## [TASK DETAILS]
Set down the entries again word for word, without any of the images.

______________________________

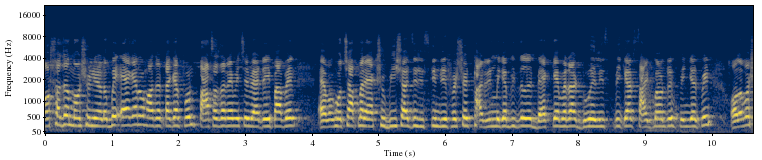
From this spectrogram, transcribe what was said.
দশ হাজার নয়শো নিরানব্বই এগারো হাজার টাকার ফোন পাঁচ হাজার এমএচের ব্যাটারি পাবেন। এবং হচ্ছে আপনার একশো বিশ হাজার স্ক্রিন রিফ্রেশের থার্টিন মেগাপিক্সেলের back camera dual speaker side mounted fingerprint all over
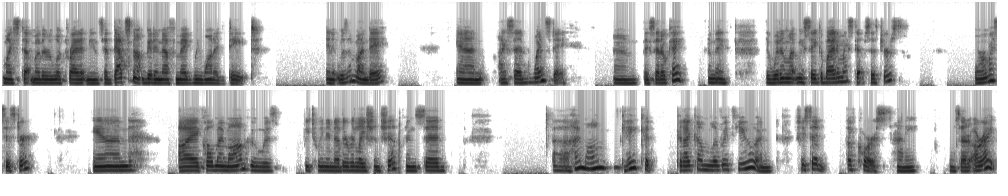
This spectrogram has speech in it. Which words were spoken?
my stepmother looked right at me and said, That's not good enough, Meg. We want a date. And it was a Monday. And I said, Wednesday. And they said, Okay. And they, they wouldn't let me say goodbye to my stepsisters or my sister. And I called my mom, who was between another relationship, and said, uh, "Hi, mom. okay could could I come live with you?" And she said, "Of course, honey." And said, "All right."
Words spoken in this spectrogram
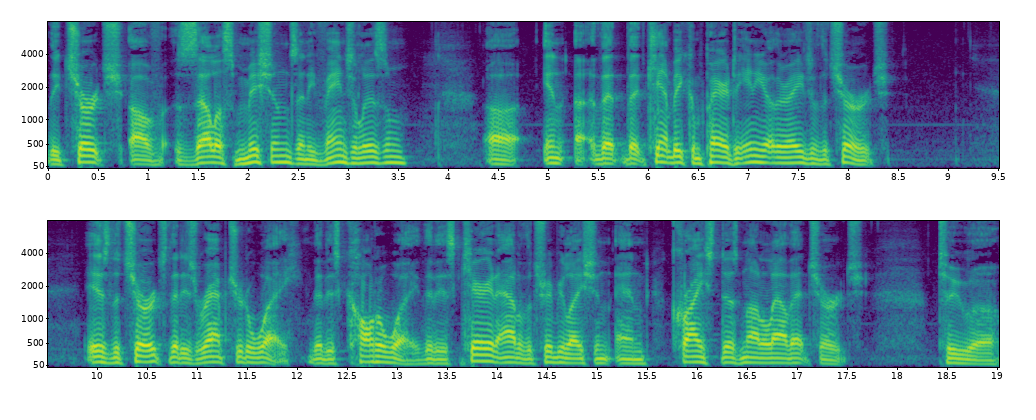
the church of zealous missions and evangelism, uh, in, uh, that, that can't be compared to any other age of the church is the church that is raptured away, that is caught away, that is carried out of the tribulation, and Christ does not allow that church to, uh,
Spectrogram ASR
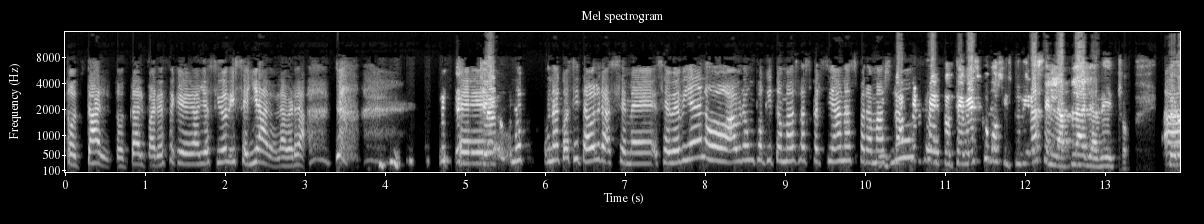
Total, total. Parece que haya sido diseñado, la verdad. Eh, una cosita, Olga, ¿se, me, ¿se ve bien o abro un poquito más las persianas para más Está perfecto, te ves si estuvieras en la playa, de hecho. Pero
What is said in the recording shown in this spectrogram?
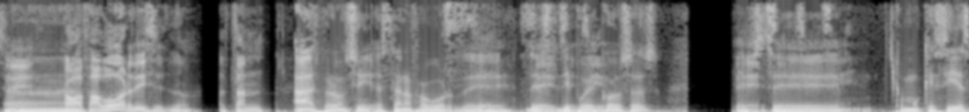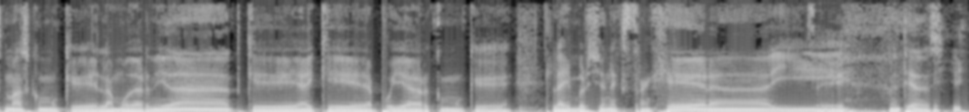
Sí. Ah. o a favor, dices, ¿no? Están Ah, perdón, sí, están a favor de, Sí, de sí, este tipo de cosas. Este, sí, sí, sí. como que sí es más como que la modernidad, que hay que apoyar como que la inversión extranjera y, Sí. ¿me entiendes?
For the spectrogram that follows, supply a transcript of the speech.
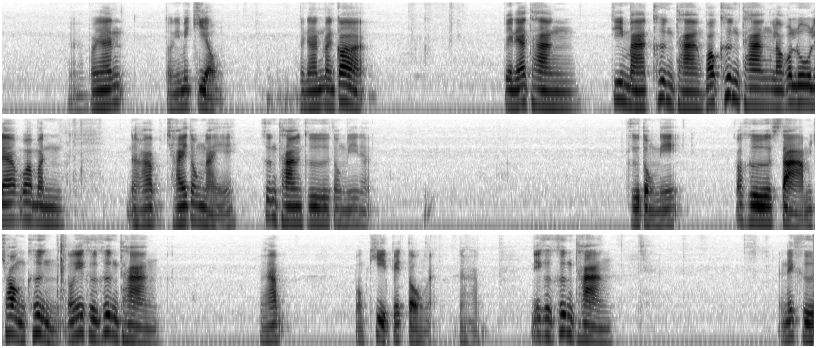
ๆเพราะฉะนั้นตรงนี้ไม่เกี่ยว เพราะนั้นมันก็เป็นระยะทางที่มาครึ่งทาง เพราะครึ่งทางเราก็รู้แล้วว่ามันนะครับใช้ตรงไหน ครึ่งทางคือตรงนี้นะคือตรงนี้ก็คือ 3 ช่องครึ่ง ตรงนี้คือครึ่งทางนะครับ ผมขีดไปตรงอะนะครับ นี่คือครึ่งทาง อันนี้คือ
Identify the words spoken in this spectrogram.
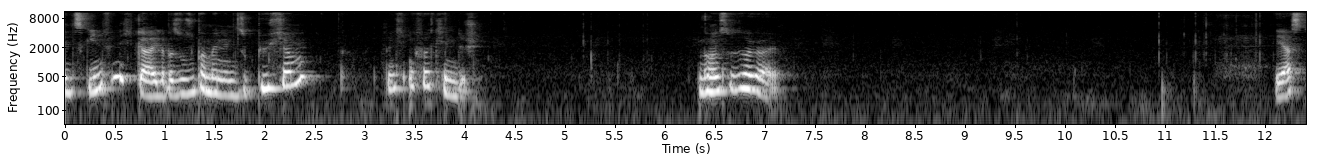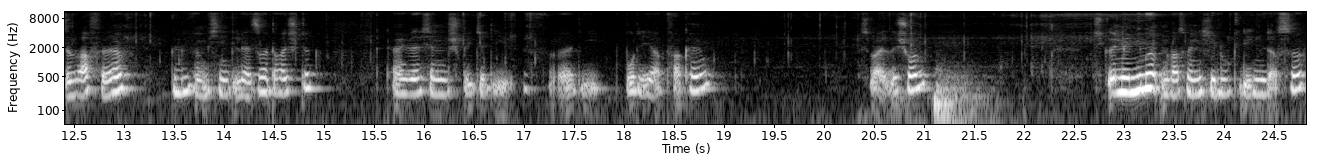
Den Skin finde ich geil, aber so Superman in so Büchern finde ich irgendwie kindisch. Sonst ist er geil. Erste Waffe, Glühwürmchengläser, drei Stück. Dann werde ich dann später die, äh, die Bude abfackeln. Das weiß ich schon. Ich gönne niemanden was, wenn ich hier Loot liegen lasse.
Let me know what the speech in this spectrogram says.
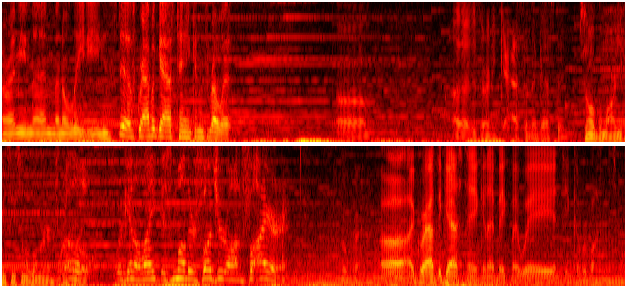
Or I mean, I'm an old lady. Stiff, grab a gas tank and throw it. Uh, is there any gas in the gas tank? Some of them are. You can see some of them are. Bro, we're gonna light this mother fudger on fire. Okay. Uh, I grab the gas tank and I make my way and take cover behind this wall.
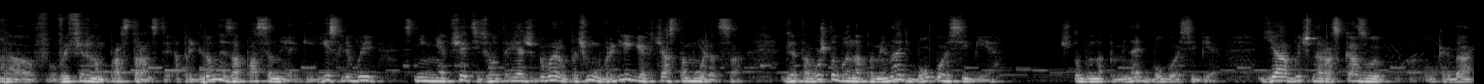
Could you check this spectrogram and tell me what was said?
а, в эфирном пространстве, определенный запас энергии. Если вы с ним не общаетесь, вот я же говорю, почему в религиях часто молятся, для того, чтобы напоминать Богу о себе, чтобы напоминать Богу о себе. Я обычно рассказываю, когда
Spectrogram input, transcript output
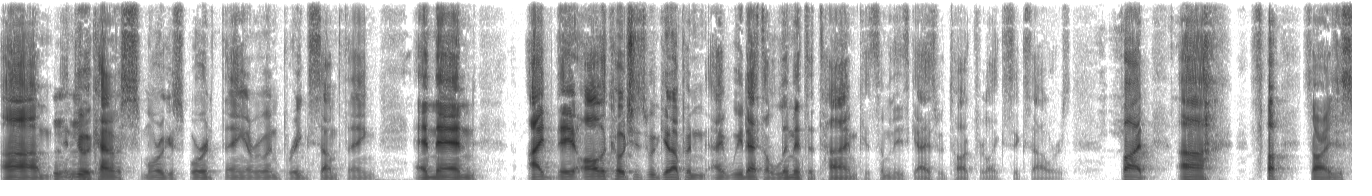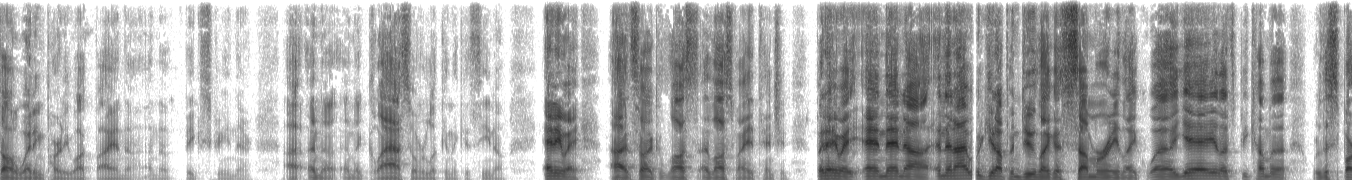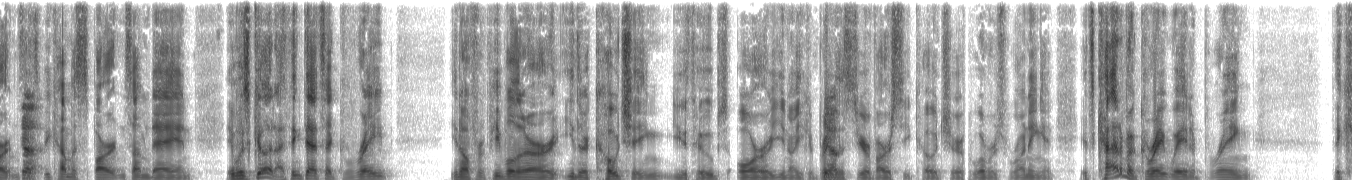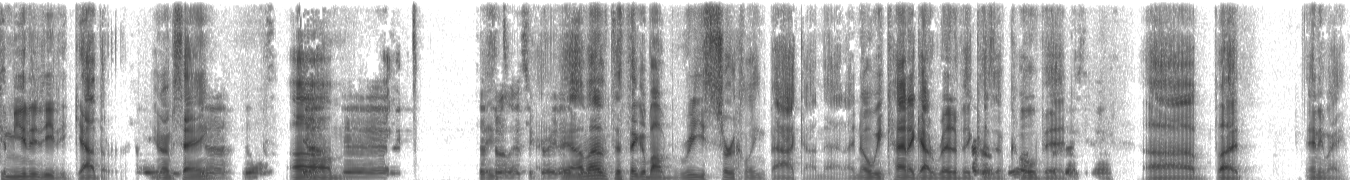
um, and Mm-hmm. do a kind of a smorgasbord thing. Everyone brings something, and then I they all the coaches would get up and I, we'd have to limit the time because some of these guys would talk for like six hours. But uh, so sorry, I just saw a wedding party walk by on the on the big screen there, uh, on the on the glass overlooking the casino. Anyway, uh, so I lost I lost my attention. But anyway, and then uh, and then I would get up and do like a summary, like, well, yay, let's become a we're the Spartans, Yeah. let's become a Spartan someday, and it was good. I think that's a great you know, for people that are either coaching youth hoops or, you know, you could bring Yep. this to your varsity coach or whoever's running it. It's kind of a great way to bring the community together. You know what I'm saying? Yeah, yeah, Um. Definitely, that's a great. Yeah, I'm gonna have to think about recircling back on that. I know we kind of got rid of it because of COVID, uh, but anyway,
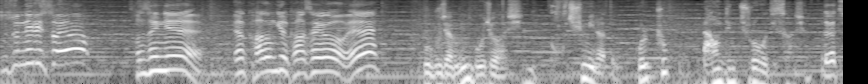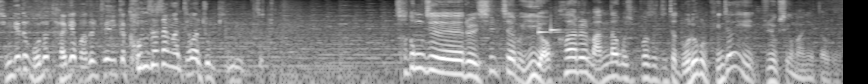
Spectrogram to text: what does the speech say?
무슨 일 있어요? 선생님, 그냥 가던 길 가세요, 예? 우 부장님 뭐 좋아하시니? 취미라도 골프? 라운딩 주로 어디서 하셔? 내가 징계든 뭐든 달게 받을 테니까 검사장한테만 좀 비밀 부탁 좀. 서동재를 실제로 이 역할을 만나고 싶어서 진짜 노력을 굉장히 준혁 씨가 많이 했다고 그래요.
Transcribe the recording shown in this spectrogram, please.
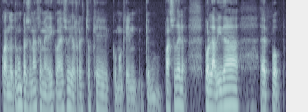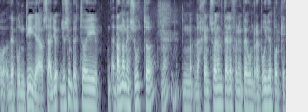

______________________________

## [WRITTEN SOLUTION]
From this spectrogram, transcribe what was said.
দশ হাজার নয়শো নিরানব্বই এগারো হাজার টাকার ফোন পাঁচ হাজার এমএচের ব্যাটারি পাবেন। এবং হচ্ছে আপনার একশো বিশ হাজার স্ক্রিন রিফ্রেশের থার্টিন মেগাপিক্সেলের back camera dual speaker side mounted fingerprint all over
This spectrogram has speech in it. Which words were spoken?
my stepmother looked right at me and said, That's not good enough, Meg. We want a date. And it was a Monday. And I said, Wednesday. And they said, Okay. And they, they wouldn't let me say goodbye to my stepsisters or my sister. And I called my mom, who was between another relationship, and said, uh, "Hi, mom. okay could could I come live with you?" And she said, "Of course, honey." And said, "All right."
Words spoken in this spectrogram
the church of zealous missions and evangelism, uh, in, uh, that, that can't be compared to any other age of the church is the church that is raptured away, that is caught away, that is carried out of the tribulation, and Christ does not allow that church to, uh,
Spectrogram ASR
Total, total. Parece que haya sido diseñado, la verdad. Eh, una cosita, Olga, ¿se, me, ¿se ve bien o abro un poquito más las persianas para más Está perfecto, te ves si estuvieras en la playa, de hecho. Pero
What is said in the recording shown in this spectrogram?
Sí. Ah. o a favor, dices, ¿no? Están Ah, perdón, sí, están a favor de, Sí, de sí, este tipo de cosas. Este, sí, sí, sí. como que sí es más como que la modernidad, que hay que apoyar como que la inversión extranjera y, Sí. ¿me entiendes?
For the spectrogram that follows, supply a transcript of the speech.
ๆเพราะฉะนั้นตรงนี้ไม่เกี่ยว เพราะนั้นมันก็เป็นระยะทางที่มาครึ่งทาง เพราะครึ่งทางเราก็รู้แล้วว่ามันนะครับใช้ตรงไหน ครึ่งทางคือตรงนี้นะคือตรงนี้ก็คือ 3 ช่องครึ่ง ตรงนี้คือครึ่งทางนะครับ ผมขีดไปตรงอะนะครับ นี่คือครึ่งทาง อันนี้คือ
Identify the words spoken in this spectrogram.
Den Skin finde ich geil, aber so Superman in so Büchern finde ich irgendwie kindisch. Sonst ist er geil. Erste Waffe, Glühwürmchengläser, drei Stück. Dann werde ich dann später die, äh, die Bude abfackeln. Das weiß ich schon. Ich gönne niemanden was, wenn ich hier Loot liegen lasse.
Let me know what the speech in this spectrogram says.
Or I mean, I'm an old lady. Stiff, grab a gas tank and throw it. Uh, is there any gas in the gas tank? Some of them are. You can see some of them are. Bro, we're gonna light this mother fudger on fire. Okay. Uh, I grab the gas tank and I make my way and take cover behind this wall.
Could you check this spectrogram and tell me what was said?
а, в эфирном пространстве, определенный запас энергии. Если вы с ним не общаетесь, вот я же говорю, почему в религиях часто молятся, для того, чтобы напоминать Богу о себе, чтобы напоминать Богу о себе. Я обычно рассказываю, когда
Spectrogram input, transcript output
um, and Mm-hmm. do a kind of a smorgasbord thing. Everyone brings something, and then I they all the coaches would get up and I, we'd have to limit the time because some of these guys would talk for like six hours. But uh, so sorry, I just saw a wedding party walk by on the on the big screen there, uh, on the on the glass overlooking the casino. Anyway, uh, so I lost I lost my attention. But anyway, and then uh, and then I would get up and do like a summary, like, well, yay, let's become a we're the Spartans, Yeah. let's become a Spartan someday, and it was good. I think that's a great you know, for people that are either coaching youth hoops or, you know, you could bring Yep. this to your varsity coach or whoever's running it. It's kind of a great way to bring the community together. You know what I'm saying? Yeah, yeah, Um. Definitely, that's a great. Yeah, I'm gonna have to think about recircling back on that. I know we kind of got rid of it because of COVID, uh, but anyway,
Spectrogram to text: what does the speech say?
무슨 일 있어요? 선생님, 그냥 가던 길 가세요, 예? 우 부장님 뭐 좋아하시니? 취미라도 골프? 라운딩 주로 어디서 하셔? 내가 징계든 뭐든 달게 받을 테니까 검사장한테만 좀 비밀 부탁 좀. 서동재를 실제로 이 역할을 만나고 싶어서 진짜 노력을 굉장히 준혁 씨가 많이 했다고 그래요.
Transcribe the recording shown in this spectrogram, please.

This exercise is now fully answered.